Within just days, a 2-year-old boy from Indianapolis went from being a healthy and happy tot to battling a mysterious illness that cost him all four limbs.
Little Jeremiah is recovering and being rehabilitated at the pediatric ICU at Riley Hospital for Children following a quadruple amputation of his arms and legs.
None of his three siblings, including a younger sister that was born while he was hospitalized, have yet learned about his amputations.
“Letting the Lord in my life, in her life, and our kids’ lives now, it made us stronger to fight this battle, it made us so much stronger and I'm thankful," his dad Nicholas Thompson told Fox 59. “He can do anything in his lifetime. This might stop him now, but I think the future can be bright for him.”
His mom, Ashley Cox, recalled just last month when her 2-year-old son was healthy, running and playing in the playground. Just days later, she said, Jeremiah came down with a high fever.
"It was the fever of 104, that's when I knew something was wrong," Cox told Fox 59.

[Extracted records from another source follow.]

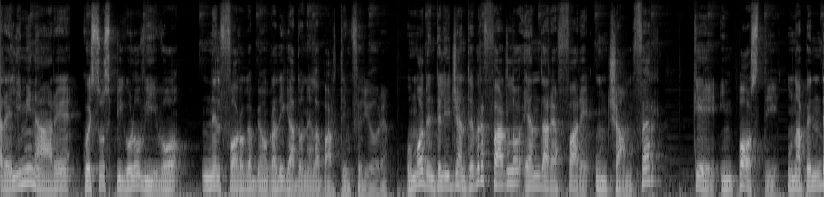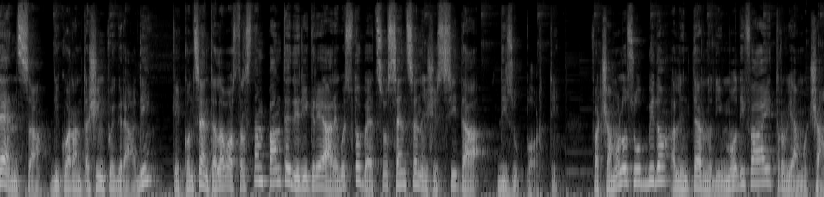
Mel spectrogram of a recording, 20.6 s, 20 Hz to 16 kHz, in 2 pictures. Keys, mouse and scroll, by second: 3.1 middle click, 3.1-3.6 scroll down 1, 19.0 click, 20.4 click.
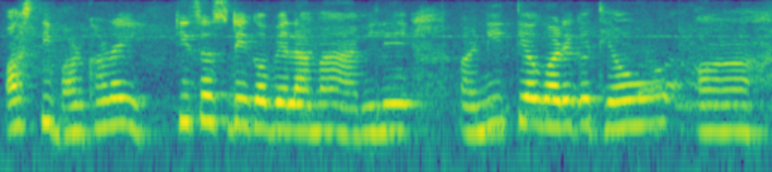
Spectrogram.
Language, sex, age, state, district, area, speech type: Nepali, female, 18-30, West Bengal, Darjeeling, rural, spontaneous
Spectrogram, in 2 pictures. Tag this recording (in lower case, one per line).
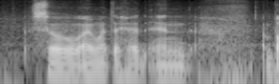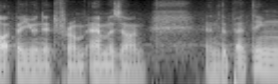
speech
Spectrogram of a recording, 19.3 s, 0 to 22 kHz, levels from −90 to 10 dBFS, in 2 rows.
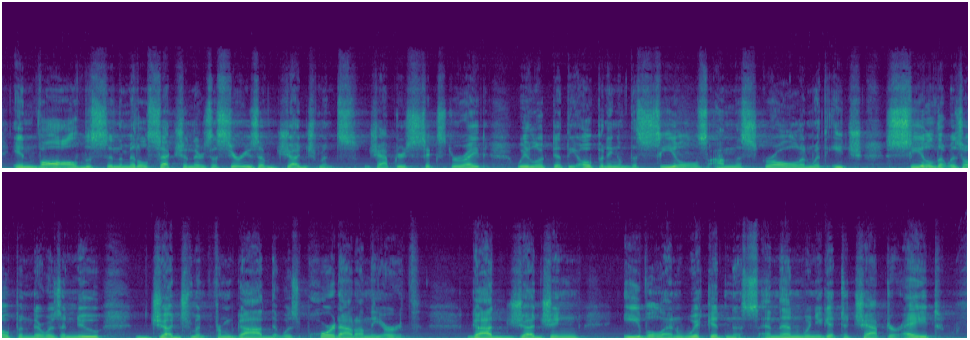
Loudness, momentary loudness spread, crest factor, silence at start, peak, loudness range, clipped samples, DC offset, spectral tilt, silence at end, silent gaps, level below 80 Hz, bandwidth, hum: -24 LUFS; 9 LU; 18 dB; 0 s; -6 dBFS; 3 LU; under 0.1%; under 0.1%; -5 dB/octave; 0 s; none; -48 dBFS; 14 kHz; none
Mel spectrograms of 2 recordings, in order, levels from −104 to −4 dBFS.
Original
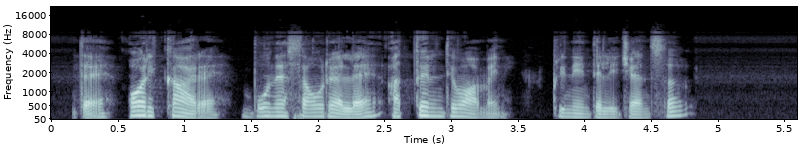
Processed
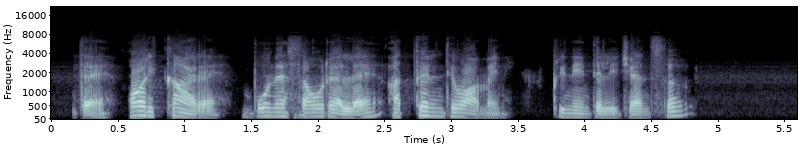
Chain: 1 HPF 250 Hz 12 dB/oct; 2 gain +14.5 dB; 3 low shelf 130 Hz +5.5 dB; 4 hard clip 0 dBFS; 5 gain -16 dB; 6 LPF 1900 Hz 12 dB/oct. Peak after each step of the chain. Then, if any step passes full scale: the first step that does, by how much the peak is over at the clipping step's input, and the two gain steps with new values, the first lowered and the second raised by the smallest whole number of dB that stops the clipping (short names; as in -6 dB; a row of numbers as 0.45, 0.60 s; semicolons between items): -7.0, +7.5, +8.0, 0.0, -16.0, -15.5 dBFS; step 2, 8.0 dB; step 2 +6.5 dB, step 5 -8 dB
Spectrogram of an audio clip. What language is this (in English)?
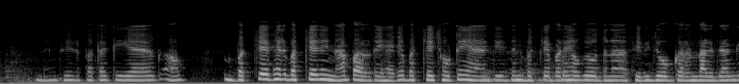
Punjabi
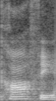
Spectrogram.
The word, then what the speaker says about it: Ko-fi: it's not pronounced like coffee.” And I was like, “Oh, I was just living in ignorance.” I wanted it to be pronounced like coffee, but it's pronounced like co-ffee, like “no fee”.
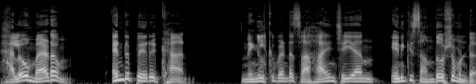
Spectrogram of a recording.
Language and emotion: Malayalam, happy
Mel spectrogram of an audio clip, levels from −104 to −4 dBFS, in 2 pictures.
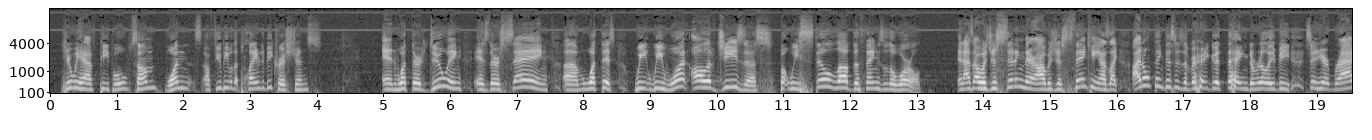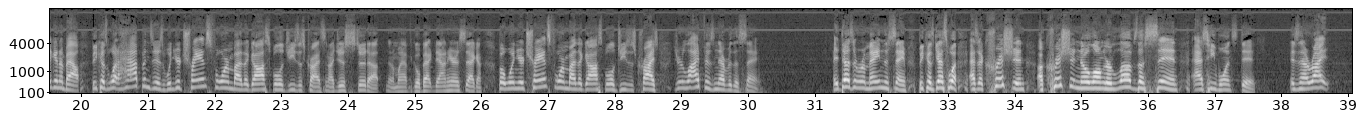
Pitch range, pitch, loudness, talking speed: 205-255 Hz, 230 Hz, -27 LUFS, 215 wpm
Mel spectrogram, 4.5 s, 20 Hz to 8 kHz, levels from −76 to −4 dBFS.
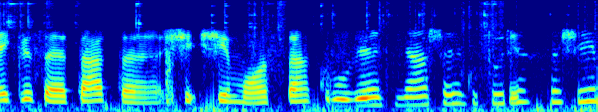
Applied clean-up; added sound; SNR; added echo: none; Cutlery, silverware; 17 dB; none.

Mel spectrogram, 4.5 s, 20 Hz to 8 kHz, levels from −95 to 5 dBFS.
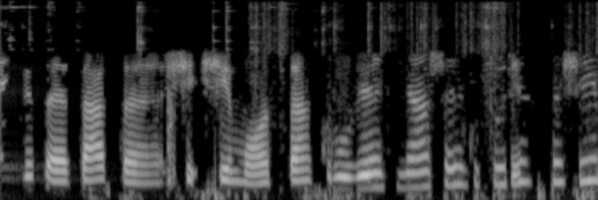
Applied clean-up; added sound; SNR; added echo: classical method spectral subtraction.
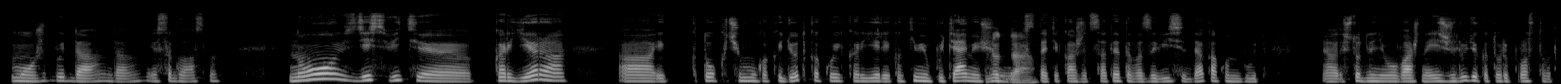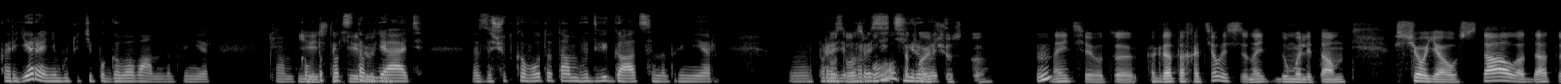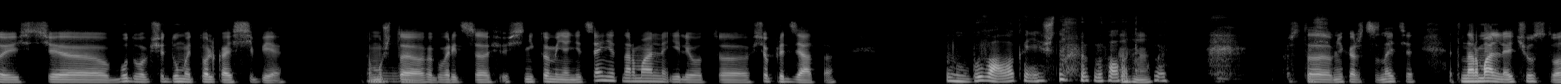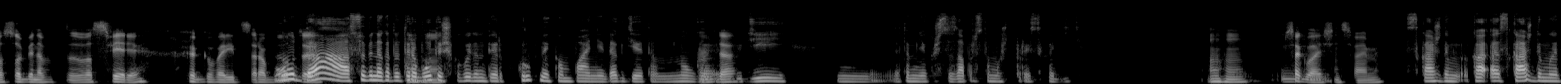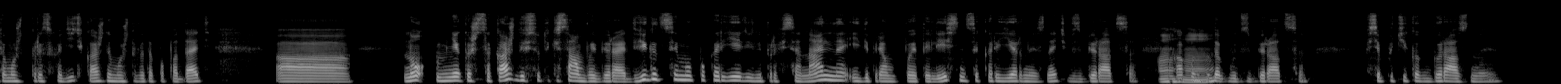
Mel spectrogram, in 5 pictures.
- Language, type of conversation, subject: Russian, unstructured, Что для тебя значит успех в карьере?
- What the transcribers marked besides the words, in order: chuckle; laughing while speaking: "Бывало такое"; tapping; chuckle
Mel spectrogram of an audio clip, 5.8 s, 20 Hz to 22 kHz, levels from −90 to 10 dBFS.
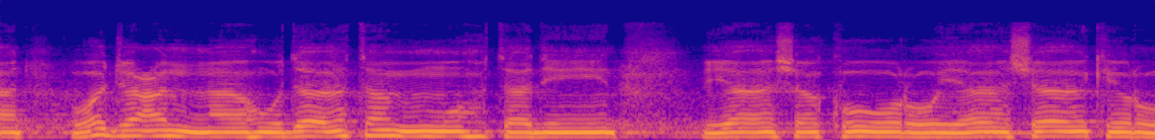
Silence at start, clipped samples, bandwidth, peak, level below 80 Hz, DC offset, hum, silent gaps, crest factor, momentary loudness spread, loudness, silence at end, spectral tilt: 0 s; under 0.1%; 7.8 kHz; -8 dBFS; -50 dBFS; under 0.1%; none; none; 8 dB; 5 LU; -17 LUFS; 0 s; -8 dB/octave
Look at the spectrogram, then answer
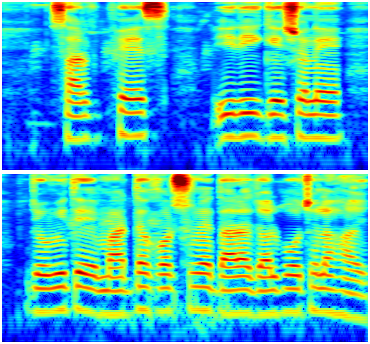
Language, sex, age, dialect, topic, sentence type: Bengali, male, <18, Northern/Varendri, agriculture, statement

She said everything happened really fast, and by the time she took her son to the hospital, the mysterious illness had already taken over.
“My son's covered now from head to toe in these purple like … it wasn't little dots now, it was big ol' blotches that was just taking over,” Cox said. “It was scary.”
Jeremiah was in septic shock by the time he arrived at the hospital, for which doctors immediately administered antibiotics.
“[With] septic shock, really we talk about the golden hour,” Dr. Alyson Baker explained. “One hour from the time you get sick to get those antibiotics in so that you need fewer things down the road.”
The antibiotics worked and healed Jeremiah of the mysterious illness. Doctors were unable to diagnose what might have occurred since the medicine worked so quickly.
However, the illness did have a chance to cause long-term damage to the 2-year-old. It had cut off circulation to his limbs and doctors said the only option to ensure Jeremiah would survive was to amputate.
“You can't continue to have portions of your body attached to you that are no longer alive,” Baker said. “That's just a huge risk for an infection.”
While it is still unclear when Jeremiah will be able to leave the hospital, friends and family are confident he will be able to start learning to crawl and walk using prosthetics soon, according to his GoFundMe page.
“He is doing a lot better than he was, and the family is hopeful,” the post read. “They have a long road ahead of them, and life doesn’t just pause when a tragedy happens.”